Cimitero di Longarone

Added on by Timothy Brown.

In spite of the years I spent living in Italy and hunting up significant buildings, I still occasionally stumble upon work of astounding beauty or power that is completely new to me. While in Venezia this past July, my friend Adolfo Zanetti took me up to see the Giovanni Michelucci church in Longarone, built to commemorate the Vajont disaster (nice church but nowhere near as unsettling as the Chiesa della Autostrada near Firenze). And then we went to see the town cemetery, a project Adolfo knew of (he studied with Tentori) but hadn't ever visited. So I didn't get much of a run-up as we approached. Generally worn out from the IUAV workshop and already looking forward to dinner at Adolfo's parents, I wasn't particularly alert as we wandered in. But what followed was a kind of rapid on-set euphoric experience as I quickly came alert.

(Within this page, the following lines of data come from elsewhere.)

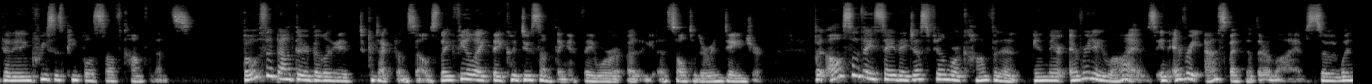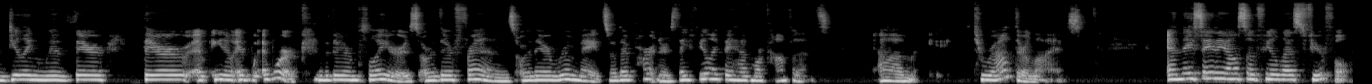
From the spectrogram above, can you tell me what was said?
that it increases people's self confidence, both about their ability to protect themselves. They feel like they could do something if they were uh, assaulted or in danger. But also, they say they just feel more confident in their everyday lives, in every aspect of their lives. So, when dealing with their their uh, you know at, at, work with their employers or their friends or their roommates or their partners they feel like they have more confidence um, throughout their lives. And they say they also feel less fearful.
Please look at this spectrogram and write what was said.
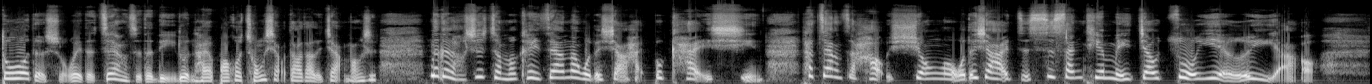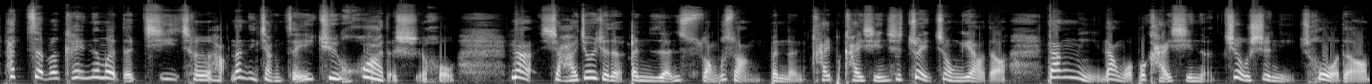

Designed by Gianni Avon, Francesco Tentori, and Marco Zanuso, the cimitero di Longarone was built between 1966 and 1972. It's one of the best works of the period I've seen in Italy, and can match about anything I've seen anywere.

I'm still at a loss to describe the experience coherently, but my impression was of a long sinuous crevice cut into the ground plane and running away from the entry gate on an slight angle against the slope's fall line. The cut is retained by a series of walls in rough local stone and wanders through a range of exquisitly proportioned spaces and rooms. At the top of the wall, which appears to be the natural grade, grasses and other plantings run riot covering the seam. Just back from the edge the grass is mown like a rich carpet.

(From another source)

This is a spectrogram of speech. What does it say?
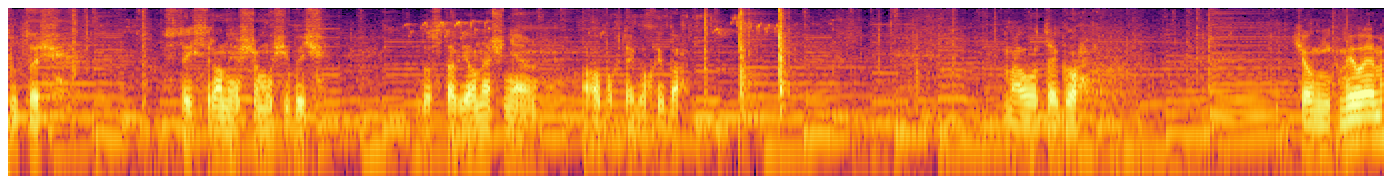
tu coś z tej strony jeszcze musi być dostawione czy nie wiem obok tego chyba. Mało tego. Ciągnik myłem.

The view sweeps out over the 100 meter long expanse across the valley and to the opposite mountains. At your back is the mountain. There's a chapel at the gate and a large above-ground mausoleum at the head, but the sense is that the project is scored into the earth. Not unlike Carme Pinos work at Igualada.

My first thought, overpowering in its force, was this is where I would like to be buried. Second thought was peccato, non si riesce. Third thought was forgot both the camera and sketchbook. Of all the work I saw this summer, this is the place that continues to haunt me. Most of the work I do, and all of the work I do with students, poses the same basic and simple question - is architecture a viable form of cultural expression today? In this place I think I could say the answer is more likely yes than no.